** Opening LISTED RECORDS block **
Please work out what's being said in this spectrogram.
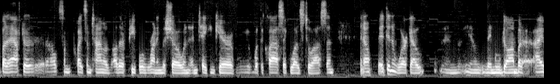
But after uh, some quite some time of other people running the show and, and taking care of what the classic was to us, and you know, it didn't work out, and you know, they moved on. But I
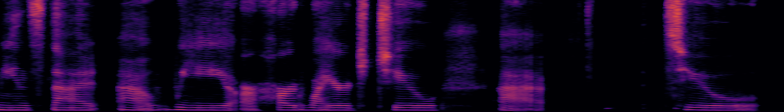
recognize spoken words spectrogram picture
means that uh, we are hardwired to uh, to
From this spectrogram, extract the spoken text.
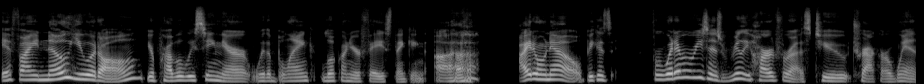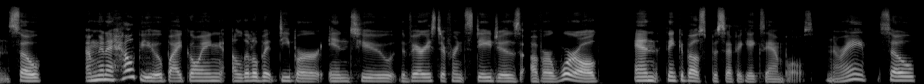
if I know you at all, you're probably sitting there with a blank look on your face thinking, uh, I don't know, because for whatever reason, it's really hard for us to track our wins. So I'm going to help you by going a little bit deeper into the various different stages of our world and think about specific examples. All right. So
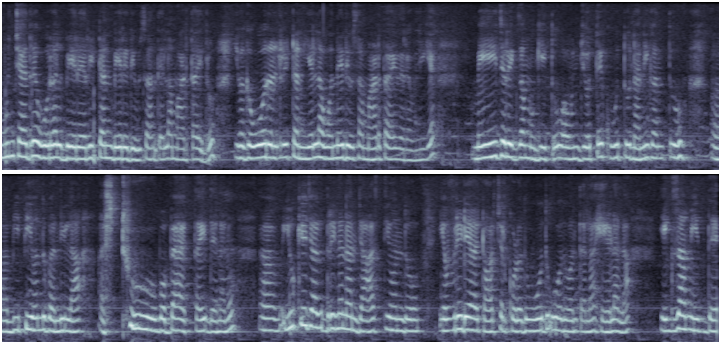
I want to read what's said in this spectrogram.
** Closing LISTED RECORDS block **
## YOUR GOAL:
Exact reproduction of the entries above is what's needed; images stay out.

## TASK ANSWER:
Please work out what's being said in this spectrogram.
But after uh, some quite some time of other people running the show and, and taking care of what the classic was to us, and you know, it didn't work out, and you know, they moved on. But I
recognize spoken words spectrogram picture
means that uh, we are hardwired to uh, to
From this spectrogram, extract the spoken text.
if I know you at all, you're probably sitting there with a blank look on your face thinking, uh, I don't know, because for whatever reason, it's really hard for us to track our wins. So I'm going to help you by going a little bit deeper into the various different stages of our world and think about specific examples. All right. So
I want to read what's said in this spectrogram.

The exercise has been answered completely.